This club was named in honor of General Manuel Belgrano, hero and creator of the Argentine flag. It is identified by the blue color, with white details, alluding to the nation’s colors. The success of this badge lies on the graphic boldness of its center, which immediately grabs your attention. In second read, you can see that the graphic white lines made the C, A and B. Finally, by reading the circular text, one knows what the three letters stand for. It’s modern yet timeless graphic, without being overly designed and…it has a wonderful impact.
02. Club Atlético Boca Juniors
Throughout all of its history, the Club Atletico Boca Juniors has had five different badge designs. These shields and flags have been seen around the world for more than a hundred years.
Congratulations on this wonderful shield! Seeing the design evolution process was really good and seeing they arrived at the best graphic solution makes the journey worth it. The golden stars represent each cup won by the team, they offer great vibrating energy over the blue color. They stand for pride and passion. The four letters have a towering presence that reflect the victorious history of the team.
01. Club Atlético Huracán

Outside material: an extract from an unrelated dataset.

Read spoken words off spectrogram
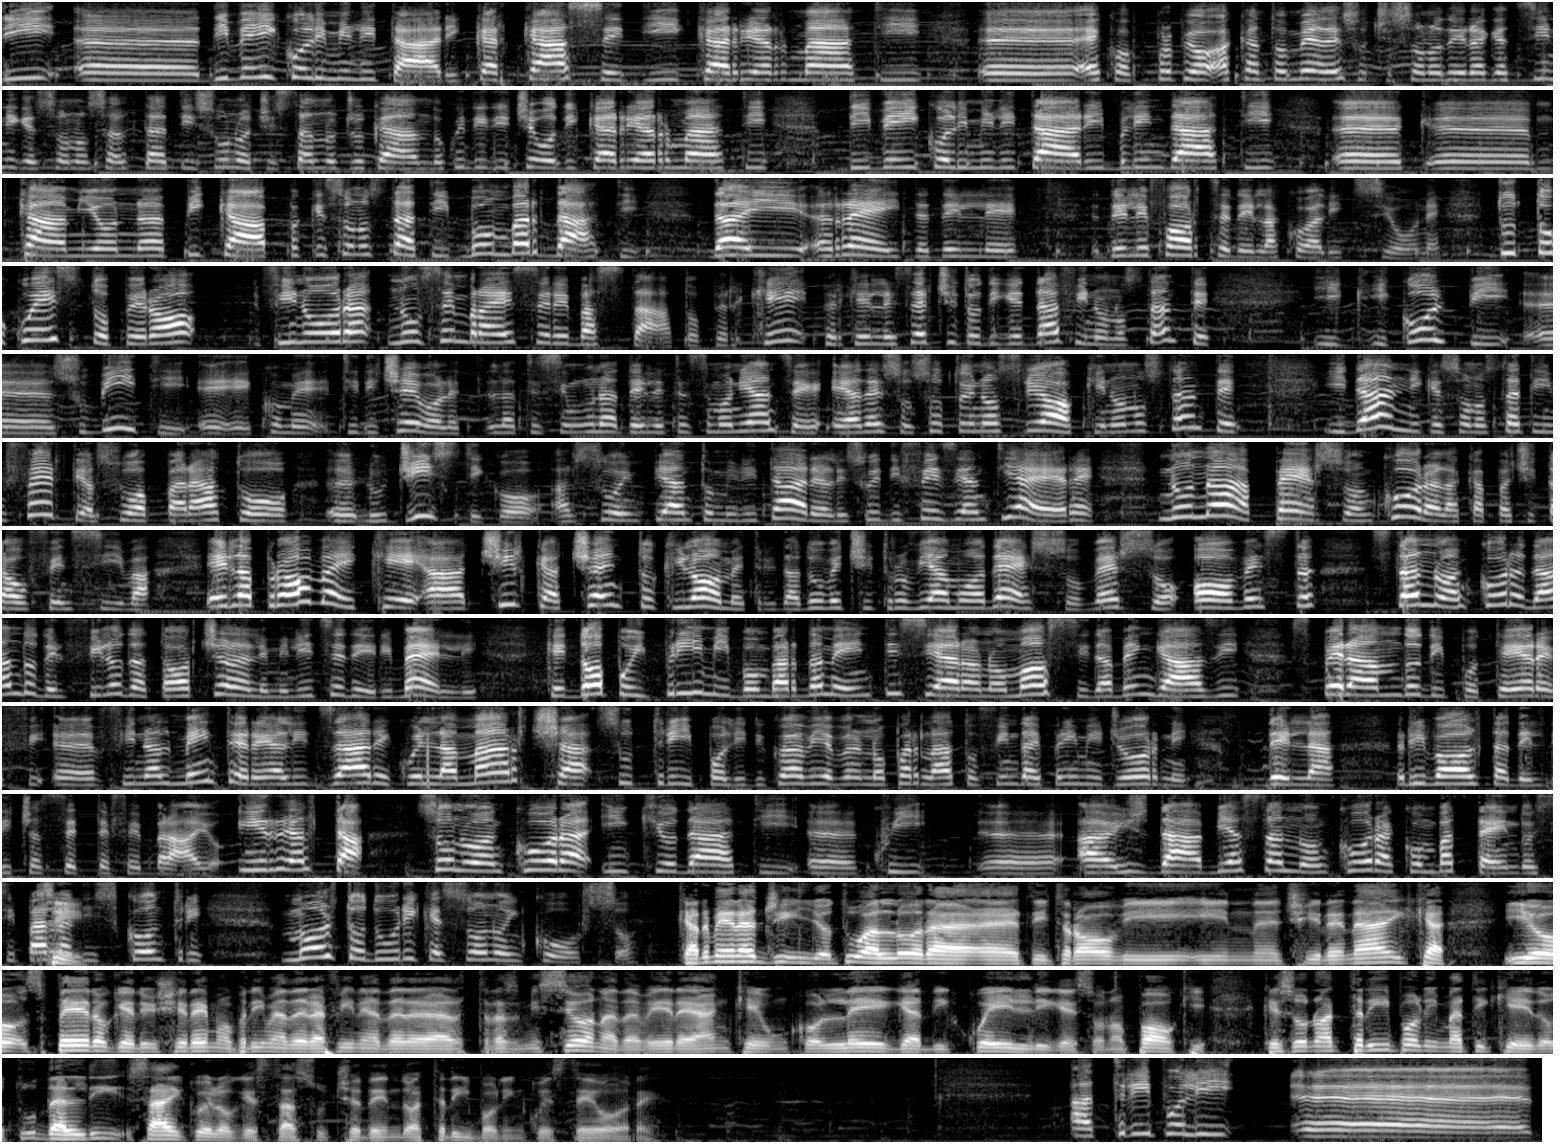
di, eh, di, veicoli militari, carcasse di carri armati. Eh, ecco, proprio accanto a me adesso ci sono dei ragazzini che sono saltati su uno, ci stanno giocando. Quindi dicevo di carri armati, di veicoli militari, blindati, eh, eh camion, pick-up che sono stati bombardati dai raid delle, delle forze della coalizione. Tutto questo però finora non sembra essere bastato perché? perché l'esercito di Gheddafi nonostante i, i colpi eh, subiti e come ti dicevo le, la, una delle testimonianze è adesso sotto i nostri occhi nonostante i danni che sono stati inferti al suo apparato eh, logistico al suo impianto militare alle sue difese antiaeree non ha perso ancora la capacità offensiva e la prova è che a circa 100 km da dove ci troviamo adesso verso ovest stanno ancora dando del filo da torcere alle milizie dei ribelli, che dopo i primi bombardamenti si erano mossi da Bengasi sperando di poter fi- eh, finalmente realizzare quella marcia su Tripoli di cui avevano parlato fin dai primi giorni della rivolta del 17 febbraio. In realtà sono ancora inchiodati eh, qui eh, a Isdabia stanno ancora combattendo e si parla sì. di scontri molto duri che sono in corso. Carmela Giglio, tu allora eh, ti trovi in Cirenaica, io spero che riusciremo prima della fine della trasmissione ad avere anche un collega di quelli che sono pochi, che sono a Tripoli, ma ti chiedo, tu da lì sai quello che sta succedendo a Tripoli in queste ore? A Tripoli... Eh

In December 1909 Jorge Newbery, the club’s first president, made his most exciting journey on his balloon: He went from the neighborhood of Belgrano, in Buenos Aires, to the Brazilian city of Bage. This remarkable fact is what inspired the distinctive club and they decided to adopt it as their symbol. In my opinion, the Globo, literally “Balloon” is the best shield in the league, not only because it has a great history, but also because of its original visual identity: clean and modern. Additionally, it’s quite clever how the designers combined the “balloon” and the football ball in one harmonious graphic form. The lines show dynamism and movement, just like the excitement of the game. The color red captures the same passion, courage and determination demonstrated by Newbury that day of December of 1909.